The Debate Around At-Home tDCS Treatment
Like all new medical advancements, at-home tDCS treatment isn’t without controversy. One of the biggest points of debate around tDCS treatment is its efficacy. Currently, at-home treatment is considered experimental and is not FDA-approved. TMS, on the other hand, is FDA-approved and multiple studies have proven that the treatment can reduce depressive symptoms.
Another point of contention is that tDCS treatment only changes the brain’s plasticity. Because the at-home devices are less powerful than clinical TMS devices, they can’t actually activate parts of the brain. Cellular activation is one of the keys to improving brain health and function. Changing plasticity can improve depressive symptoms, but to a much lesser extent compared to TMS.
Because at-home tDCS treatment is still relatively new, it’s difficult to determine how useful it really is. The lack of research and absence of FDA-approval suggest that mental health professionals won’t know how effective it is until more studies have been done.
Even then, the research may be skewed. With any at-home treatment, there is room for human error. On top of that, the severity of people’s depression will vary greatly. If there’s no professional overseeing the treatment, measuring successful outcomes is challenging.
On a more positive note, there is no evidence to suggest that tDCS treatment does any harm to the brain. In fact, at-home tDCS treatment is likely more comfortable than TMS treatment at a clinic. That’s because the machinery is significantly less powerful, and the electromagnetic waves that get transmitted through the electrodes are less intense.
Getting Professional TMS Therapy
Although at-home tDCS therapy is appealing, it shouldn’t be viewed as a quick cure or a reason to avoid other professional treatments, including talk therapy. Like TMS, tDCS should be used as part of a more comprehensive treatment program that involves both clinical and at-home approaches.
If you live near a TMS clinic, the best option is to get professional treatment. Because TMS is clinically proven to reduce depressive symptoms, you can trust that you’ll get relief with regular treatment sessions. If you choose at-home tDCS therapy, there’s no guarantee that you’ll feel better, no matter how long you use the device.
At Pulse TMS, we offer professional TMS services to people in the Los Angeles area. Our Brainsway™ Deep TMS Technology has been tested and approved by the FDA to treat people with treatment-resistant depression.

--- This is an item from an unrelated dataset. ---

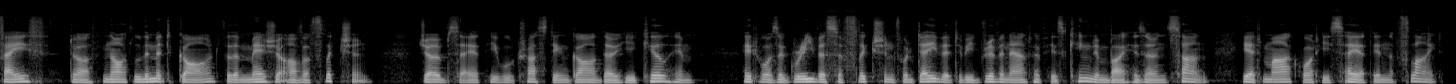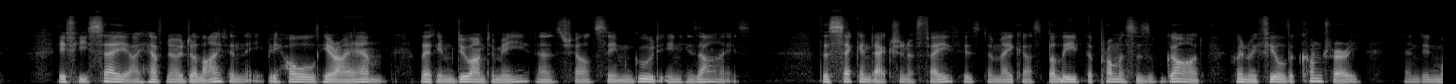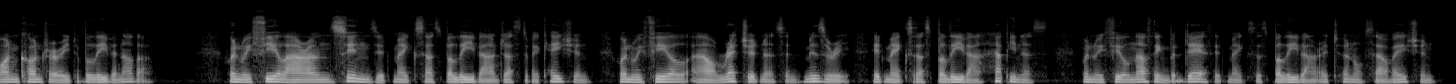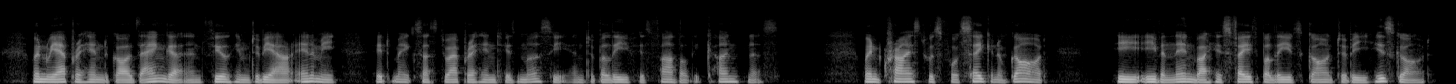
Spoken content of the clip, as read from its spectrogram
Faith doth not limit God for the measure of affliction. Job saith he will trust in God though he kill him. It was a grievous affliction for David to be driven out of his kingdom by his own son, yet mark what he saith in the flight. If he say, I have no delight in thee, behold here I am, let him do unto me as shall seem good in his eyes. The second action of faith is to make us believe the promises of God when we feel the contrary, and in one contrary to believe another. When we feel our own sins it makes us believe our justification; when we feel our wretchedness and misery it makes us believe our happiness; when we feel nothing but death it makes us believe our eternal salvation; when we apprehend God's anger and feel him to be our enemy, it makes us to apprehend his mercy and to believe his fatherly kindness. When Christ was forsaken of God, he even then by his faith believes God to be his God.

It’s a non-invasive therapy with no downtime, so you can easily fit treatments into your weekly schedule.
If you’re interested in learning more about TMS at Pulse, contact our team today. We’ll determine if you’re a good candidate for TMS, and explain what to expect during a TMS session.